Los Alamos National Lab Develops Superconducting Quantum Interference Device (SQUID)
(SantaFeMexican) Researchers at Los Alamos National Laboratory have developed a Superconducting Quantum Interference Device (SQUID) device that is only a fraction of the diameter of a human hair, but it’s much larger than most things that follow quantum laws. Unlike atoms and individual molecules, the SQUID is potentially visible under a microscope, and the research team expects to make bigger versions in the future.
Electronic SQUIDs are common in medical imaging machines and other applications that rely on sensitive magnetic sensors. They detect changes in magnetic fields by monitoring the flow of electric current in a loop. Conventional SQUIDs are sensitive to the very smallest magnet field quantity allowed by quantum mechanics. Although circuitry of electronic SQUIDs can be large enough to see with the naked eye, the quantum interactions involve invisible magnetic fields and electric currents inside wires.
The Los Alamos atomtronic SQUID, on the other hand, relies on clouds of super-cold atoms trapped with laser light, instead of electric currents inside metal. That means one could potentially watch quantum interactions as they play out by observing the atom clouds in motion.

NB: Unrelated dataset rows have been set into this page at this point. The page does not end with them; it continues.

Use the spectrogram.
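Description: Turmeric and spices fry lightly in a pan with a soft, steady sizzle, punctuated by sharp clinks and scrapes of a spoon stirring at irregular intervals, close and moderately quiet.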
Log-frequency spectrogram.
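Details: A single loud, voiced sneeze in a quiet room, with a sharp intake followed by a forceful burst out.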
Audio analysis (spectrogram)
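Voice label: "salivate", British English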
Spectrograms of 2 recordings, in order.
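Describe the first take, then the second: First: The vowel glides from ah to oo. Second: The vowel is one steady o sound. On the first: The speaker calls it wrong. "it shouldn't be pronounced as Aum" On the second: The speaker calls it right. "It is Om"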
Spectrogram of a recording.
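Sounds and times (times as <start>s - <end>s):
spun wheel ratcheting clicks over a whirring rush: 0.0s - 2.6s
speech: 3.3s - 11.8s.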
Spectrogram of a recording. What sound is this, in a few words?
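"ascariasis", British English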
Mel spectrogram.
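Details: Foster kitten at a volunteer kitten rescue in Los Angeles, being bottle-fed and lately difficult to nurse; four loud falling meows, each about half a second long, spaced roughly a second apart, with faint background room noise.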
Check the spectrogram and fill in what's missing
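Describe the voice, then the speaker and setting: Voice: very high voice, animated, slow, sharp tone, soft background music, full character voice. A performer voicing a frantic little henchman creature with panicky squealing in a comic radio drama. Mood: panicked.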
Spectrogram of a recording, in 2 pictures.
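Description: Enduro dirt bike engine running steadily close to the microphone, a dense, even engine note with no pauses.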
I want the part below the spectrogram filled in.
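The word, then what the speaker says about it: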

The individual atoms in an atomtronic SQUID obey quantum rules, including the ability to blend together to become a single cloud-like entity, which in turn follows quantum rules. There’s no limit to how many atoms can come together this way, which means that we can make very large blobs of atoms that are potentially both visible and quantum mechanical at the same time. The result is something that exists simultaneously in the weird quantum world and ours. Just what that will look like isn’t yet clear, but it will potentially help solve the mystery of how everyone and everything around us are built of quantum pieces although we live a distinctly non-quantum existence.